of $900,000 to $1,200,000 and was "passed" at $650,000.
Lot 38, shown above, "Danseuse au Tambouri,"
is a pleasant small oil by Edgar Degas (18834-1917) that measures
13 by 16 1/8 inches. Executed circa 1897, it had an estimate of
$800,000 to $1,200,000, but sold for only $611,000.
The auction had two excellent examples of the
work of Paul Signac (1863-1935), Lots 37 and 45. Signac is currently
the subject of a major exhibition at the Metropolitan Museum of
Art and both these lots compare very favorably with many of the
best in that show.
Lot 37, shown above, is entitled "Moulin
d'Edam," and is a 25 3/4-by-32-inch oil on canvas that was
painted in 1896. It had an estimate of $800,000 to $1,200,000
and sold for $633,000.
The other Signac, Lot 45, "Le Pont de
Viviers," shown above, is a 28 3/4-by-36 1/4-inch oil on
canvas. Executed in 1928, it had an estimate of $700,000 to $900,000
and was "passed" at $550,000!
Given the remarkably strong showing of the
Gaffé pictures, the rest of the auction was suprisingly
soft. Certainly the auction must be considered a resounding success.
Fifteen paintings sold for more than a million dollars each and
28 sold for more than their high estimates. Geographically, 49
percent of the buyers were American, 42 percent were European,
2 percent were Asian, and 6 were "other."
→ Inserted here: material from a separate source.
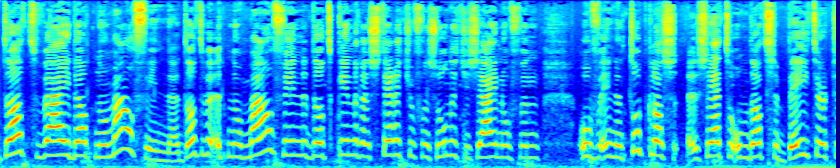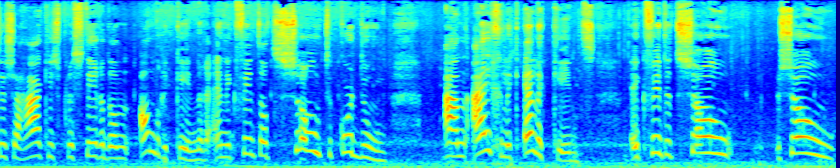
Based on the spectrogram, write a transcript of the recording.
dat wij dat normaal vinden. Dat we het normaal vinden dat kinderen een sterretje of een zonnetje zijn of, een, of in een topklas zetten omdat ze beter tussen haakjes presteren dan andere kinderen. En ik vind dat zo tekort doen aan eigenlijk elk kind. Ik vind het zo, zo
Mr. Burge explained the "extraordinary"
and "thrilling" results as a reflection of the great
quality of many of the works that were "fresh to the market,"
adding that "there is an enormous hunger for top quality
works. "It's very hard to say what effect if any September
11, 2001 had," he said, adding that "the appetite of
collectors for quality has not changed."